The project is based around his favorite microcontroller, the PIC16F1827, and uses a DS1307 to keep track of time. A single RGB LED at the top of the project enclosure flashes the codes for hours in blue and minutes in red at the beginning of every minute, and in between flashes green for each second.
Another design goal of this build was to have it operate with as little power as possible, so with a TP4056 control board, single lithium 18650 battery, and some code optimization, [Cristiano] believes he can get around 60 days of operation between charges.
For a project to help an aspiring radio operator learn Morse, a simple build like this can go a long way. For anyone else looking to build something similar we’d note that the DS1307 has a tendency to drift fairly quickly, and something like a DS3231 or even this similar Morse code clock which uses NTP would go a long way to keeping more accurate time.
Continue reading “Morse Code Clock For Training Hams” →
NASA’s been recruiting citizen scientists lately, and their latest call is looking for help from ham radio operators. They want you to make and report radio contacts during the 2023 and 2024 North American eclipses. From their website:
Communication is possible due to interactions between our Sun and the ionosphere, the ionized region of the Earth’s atmosphere located roughly 80 to 1000 km overhead. The upcoming eclipses (October 14, 2023, and April 8, 2024) provide unique opportunities to study these interactions. As you and other HamSCI members transmit, receive, and record signals across the radio spectrum during the eclipse, you will create valuable data to test computer models of the ionosphere.
The upcoming eclipses are in October of this year and in April 2024, so you have some time to get your station in order. According to NASA, “It will be a fun, friendly event with a competitive element.” So if you like science, space, or contesting, it sounds like you’ll be interested. Right now, the big event is the Solar Eclipse QSO Party. There will also be a signal spotting challenge and some measurements of WWV, CHU, AM broadcast stations, and measurements of the ionosphere height. There will also be some sort of very low-frequency event. Details on many of these events are still pending.
Hams, of course, have a long history of experimenting with space. They routinely bounce signals off the moon. They also let radio signals bounce off the trails of ionized gas behind meteors using special computer programs.
Having a big bookshelf of ham radio books and magazines used to be a point of bragging right for hams. These days, you are more likely to just browse the internet for information. But you can still have, virtually, that big shelf of old ham books, thanks to the DLARC — the digital library of Amateur Radio and Communications.

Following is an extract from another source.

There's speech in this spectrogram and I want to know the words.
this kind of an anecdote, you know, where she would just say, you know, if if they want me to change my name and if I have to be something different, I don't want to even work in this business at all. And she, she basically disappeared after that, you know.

A grant from a private foundation has enable the Internet Archive to scan and index a trove of ham radio publications, including the old Callbooks, 73 Magazine, several ham radio group’s newsletters from around the globe, Radio Craft, and manuals from Icom, Kenwood, Yaesu, and others.
Continue reading “Digital Library Of Amateur Radio And Communications Is A Treasure Trove” →